The tweaks that Branagh does in the film when compared to the novel add an element of noir that I found refreshing though others may view as taking some of the fun out of the Poirot story.

To point, we get to see a more human side to the Poirot character. From the opening scenes, a young Hercule is with a Belgian infantry unit in the trenches in No Man’s Land during World War I, and he is able to deduce the best time for a surprise attack. The attack succeeds but an explosion causes damage to his face. We then watch as he recovers in a camp with his fiancé nurse, Katherine, and we witness the love she has for him even though he is horribly scarred. She suggests he can grow a moustache to hide his scars, and thus the famous whiskers were born.

This sets the tone for a much deeper emotional Poirot portrayal as we then move forward to 1937 and have Poirot sitting in a London club watching a jazz-blues singer perform and being quite mesmerised by her.

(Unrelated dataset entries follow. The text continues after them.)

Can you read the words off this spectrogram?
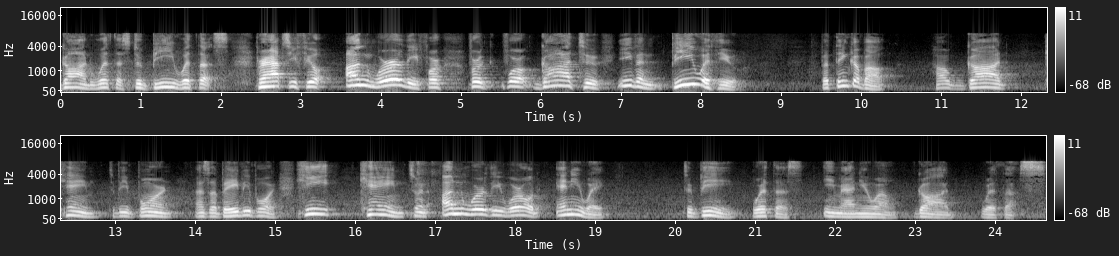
God with us to be with us. Perhaps you feel unworthy for for, for God to even be with you. But think about how God came to be born as a baby boy. He came to an unworthy world anyway to be with us, Emmanuel, God with us.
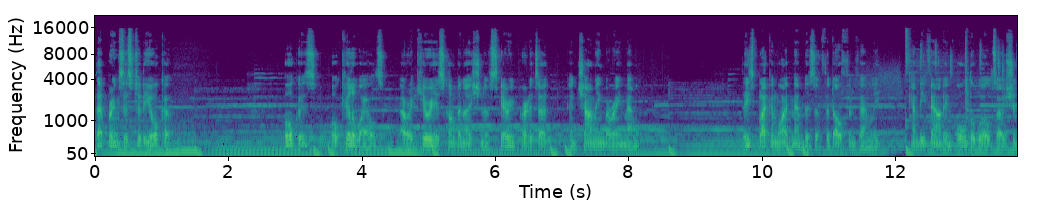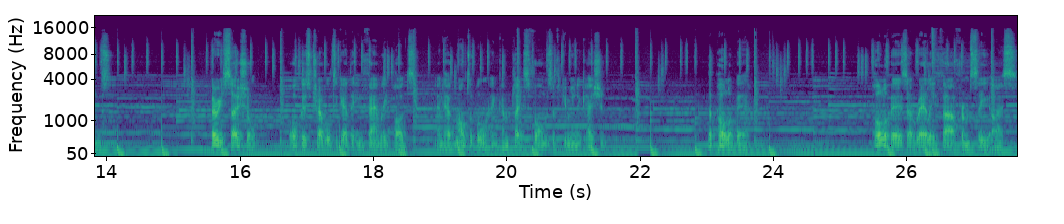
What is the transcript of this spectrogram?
That brings us to the orca. Orcas, or killer whales, are a curious combination of scary predator and charming marine mammal. These black and white members of the dolphin family can be found in all the world's oceans. Very social, orcas travel together in family pods and have multiple and complex forms of communication. The polar bear. Polar bears are rarely far from sea ice.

This leads to another tweak in the form of Salome Otterbourne (Sophie Okonedo) who in the movie is a jazz-blues singer but in the novel was a romance novelist. Her singing and the music enhances the noir feel as we watch a couple on the dance floor: Jacqueline and her fiancé Simon Doyle (Armie Hammer). Their passion for each other is evident as their dirty dancing creates such heat between the pair that it is amazing that they don’t rip each other’s clothes off right then and there.

The owner of the club is the wealthy heiress, Linnet, who happens to be a childhood friend of Jacqueline. When Linnet comes waltzing in all femme fatale and Jacqueline introduces Simon to her, Jacqueline is initially oblivious to the magnetism between Linnet and her fiancé. That changes when Jacqueline encourages Simon to have a dance with her, and she suddenly sees that all the heat has transferred from her to Linnet.

Fast forward again and we’re now in Egypt. We learn that Simon has broken up with Jacqueline and is now marrying Linnet. Along with the newlyweds are a mixed assortment of characters who all ‘love’ Linnet , but also secretly harbour envy or jealousy in some form or another towards her.

This assortment includes:

  • Linus Windlesham (Russell Brand) – a doctor who was previously engaged with Jacqueline before she broke it off to marry Simon.
  • Andrew Katchadourian (Ali Fazal) – Linnet’s cousin, who manages her accounts and has been embezzling her funds.
  • Louise Bourget (Rose Leslie) – Linnet’s personal maid, who was going to marry a man and subsequently quit her employment, but Linnet saw to breaking the engagement.

Several more characters round off the wedding party and all have a motive to dislike Linnet in some form or other.

To make matters worse, Jacqueline has been stalking Linnet and Simon. And though she has not shown any inclination to hurting Linnet, she keeps appearing wherever the couple are and watching them.

Poirot is brought on board primarily to try and keep Linnet safe. And as they board the Karnak, a luxurious paddle boat, to take the wedding party down the Nile river, you know it is only a matter of time before poor Linnet turns up dead.

The cinematography goes a little askew when everything is set in Egypt, but Branagh ensures your focus is on the characters and trying to piece the puzzle together as to who murdered Linnet.

What surprised me was Hercule Poirot’s normally cold calculations are taken an emotional hit in a couple of unexpected ways. The first comes from Salome’s adopted niece, Rosalie (Letitia Wright), during a confrontation that reveals Poirot’s appearance in Egypt was not solely at the request of Linnet. The second is from Bouc (Tom Bateman) who is Hercule’s friend and is in love and dating Rosalie.

This adds a much needed complexity to Hercule Poirot and Branagh is allowed to show an emotional range that normally would be walled off from the viewer.

While far from flawless (for example, Annette Benning plays the part of Euphemia, a famous painter and mother to Bouc and is sadly under utilised), Death on the Nile still has enough substance and style for mystery buffs to enjoy the ride. In the process, demonstrating that Agatha Christie’s work will stand the test of time.

7.5 out of 10